There’s always a lot of talk on the internet about how technology can be harmful to your health: it’s too much negative news all the time, or it’s a strain on your mental health, or you can become overly dependent on social media. For the most part, we agree.

But not about how technology is harmful. Technology is just the tool you use. Whether it’s harmful or not is how you approach the project you’re working on.

When Byron Katie contacted us to help her create her app, we knew exactly that we wanted to put together something that really helped, and to do it in a way that would make it a lot easier for the user to benefit from.

Mobile App

iOS App

Android App

Mobile Development,
iOS App, and Android App

We’re in the heart of California, so Byron Katie wasn’t unfamiliar to us, but we still wanted to get her team’s perspective on what they did.
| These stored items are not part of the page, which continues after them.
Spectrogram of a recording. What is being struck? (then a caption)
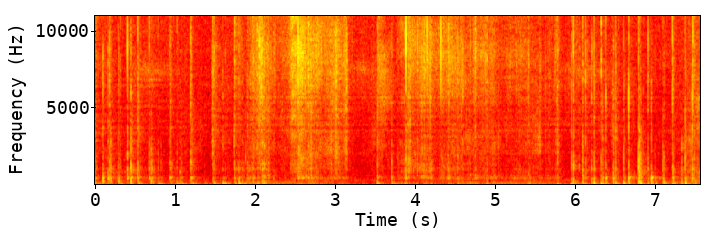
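Leather ankle boot. Long painted nails tap and scratch the upper of an old, hollow, empty brown leather ankle boot held up in one hand. Quick, dull, low-pitched taps with very short decay alternate with softer crinkly scratching through the middle. The tapping grows denser and louder again toward the end.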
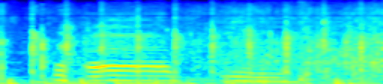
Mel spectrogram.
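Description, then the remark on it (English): Audience applause at the end of a comedy set called Headlines, a steady patter of many hands clapping at moderate loudness, with a voice calling out over it in drawn-out, pitched tones. “There's a lot of applause in that in this one.”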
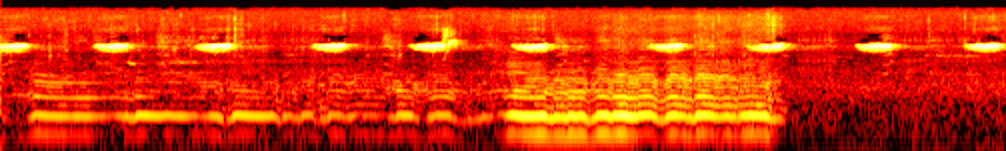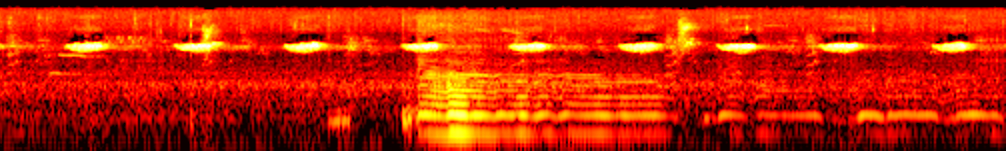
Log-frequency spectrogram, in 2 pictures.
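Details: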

We met a few times before we were actually working on the project, just to have an opportunity to talk to them and understand what Byron Katie’s work meant to people.

Byron Katie pioneered what she calls ‘the work’, a mediation process that helps you control stressful and anxiety-inducing thoughts. Her idea is that to question negative emotions makes those negative emotions easier to displace because they lose the power they have over you.

It made sense, it was simple, and it’s brought a lot of peace and help to the people who’ve needed a moment of calm in their lives. Through worksheets and exercises, the work helps you figure out what’s making you feel unhappy, and then to figure out how to remove or control that stressor.

We wanted to keep that aspect when we designed the app.

To make use of The Work, users needed to physically print and keep track of all the worksheets they’d fill in and use. We wanted to create an app where the actual medium - previously pen and paper, now a phone or tablet - didn’t interrupt the way the worksheets were filled out. First and foremost, the therapy had to come first. The priority for us was the simple accessibility of the worksheets themselves.

Part of the problem of engaging with self help on a mobile device is that the medium you’re using is really distracting, especially if you’re the distractible kind. When we went to the drawing board, we knew that we wanted to keep that element of therapy engaged throughout the experience of using the app, with no distractions.

We built the app to be as simple and streamlined as possible so that the exercises and the worksheets could really shine through.

What attracted people to Byron Katie’s work was the effect of the worksheets and the exercises that you were guided through, so we made the app work as a self-contained database, where records were stored only on the device it was downloaded on. We also designed the app to keep track of the worksheets that had already been completed, and populated an auto-complete database that took answers from previously finished sheets.

We wanted to make sure that the design of the app didn’t hinder or affect actually being able to complete the worksheet, so everything we did had to work around the concept of filling them in. Test driving everything multiple times and testing different parameters made the ultimate design come together a lot faster.

In this case, practical design had to be our focus. Understanding the goal of your app is important to keep in mind, especially when that design may seem simple and doesn’t look particularly impressive. It must achieve its goal, first and foremost.

The first version of the app went live in 2013, and since then it’s held a steady position in the top 50 spots on the Health & Fitness section of the iOS app store. It also averages about 550 downloads per month on the App Store, and has seen over 5,000 app downloads on the Google Play store, for a total of over 70,000 downloads over its lifetime.